Four very hard-bodied Drill Instructors with tightly-tailored  khaki shirts and green trousers came flying into the squad bay with a new kind of fury... It took all of us by surprise as things and bodies began to take flight around us!


And so on. There was more but it would all be repetitive, you get the picture.

Actually, I kind of condensed those first few lines. There was an endless staccato of resourceful and articulately clever cursing. We tried to get on the road with our gear but we kept getting kicked and shoved down the street. There were officers watching, to make sure nothing got too out of hand but the many Drill Instructors were pretty much free to kick and curse us down a quarter mile to our new barracks. Fortunately, we were given a ground floor squad bay so no one was hurt on the stairs. It really was an incredible clusterf&*; well, you know what!

Our particular crowd seemed to swell as additional recruits from other barracks mixed in with our group. A Series of Four Marine Recruit Platoons were formed at that moment. We were the first Series for the new year, and our group was it. I found myself in Platoon 3001 and the others were Platoons 3002, 3003 and so forth.

Once we were herded indoors we were assigned thrown by our racks and a roll call was ordered. We had to stand in front of our rack (actually at the head of the rack, facing the other row of privates) with our arms held high, like we were surrendering. We had to count off by numbers. The count would start at one end and circle around. I think I was number 15, or something like that. At the end of the counting (Which took about an hour and a half, really!) Us Privates had to say, "Sir, the count on deck is 59 Recruits, Sir!"

Afterwards, we were invited back out on the road, to form up. Well, that didn't work so well, so we were asked to go onto the dirt at the side of the road. The dirt was sort of soft, and the dirt part was separate from the grass part. In fact, the dirt part was Platoon Shaped. With room for about 60 Marine Corps recruits to frolic in.

We learned about "Bends and Thrusts" and "Lean and Rest", which was usually accompanied by "Down Up... Down Up!" Also, there was another fun thing called Leg Lifts. We sometimes were instructed to either throw dirt at our neighbor (That is the precise terminology!) Or make a dust cloud by blowing into the dirt while relaxing in the Lean and Rest Position.

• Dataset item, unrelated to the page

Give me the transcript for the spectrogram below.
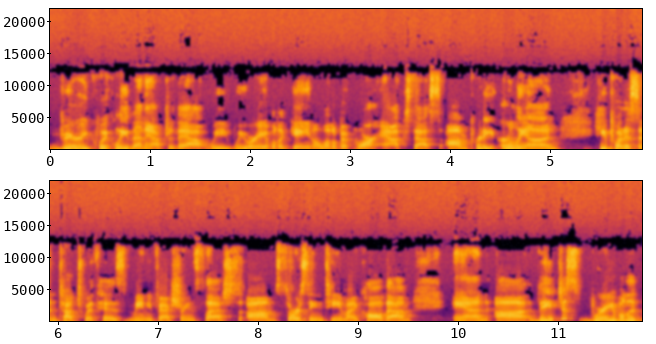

The dirt area became known as "The Pit". And when we were allowed back inside later, they let us drink some water. I never thought that the taste of something so plain and common could be so delicious. From now on, anything we ate or drank was strictly monitored. As was everything else for the next eleven weeks, especially bathroom breaks.

Oh well, enough of that. I survived. The trick was not to get noticed.  At least not in a negative way.

Into the gym and later I will do some shopping for wine and foods that are going on sale at a local supermarket chain. Said chain is closing down for good in Florida, the economy is still doing its best to stay on the ropes.

Have a fine day and remember that someone in the Armed Forces would gladly switch places with you!

1 comment:

Buck said...

Ah... Basic. It was kinda-sorta the same in the AF, "shock and awe" of a most obnoxious and fearful nature. But we survived, unnoticed. ;-)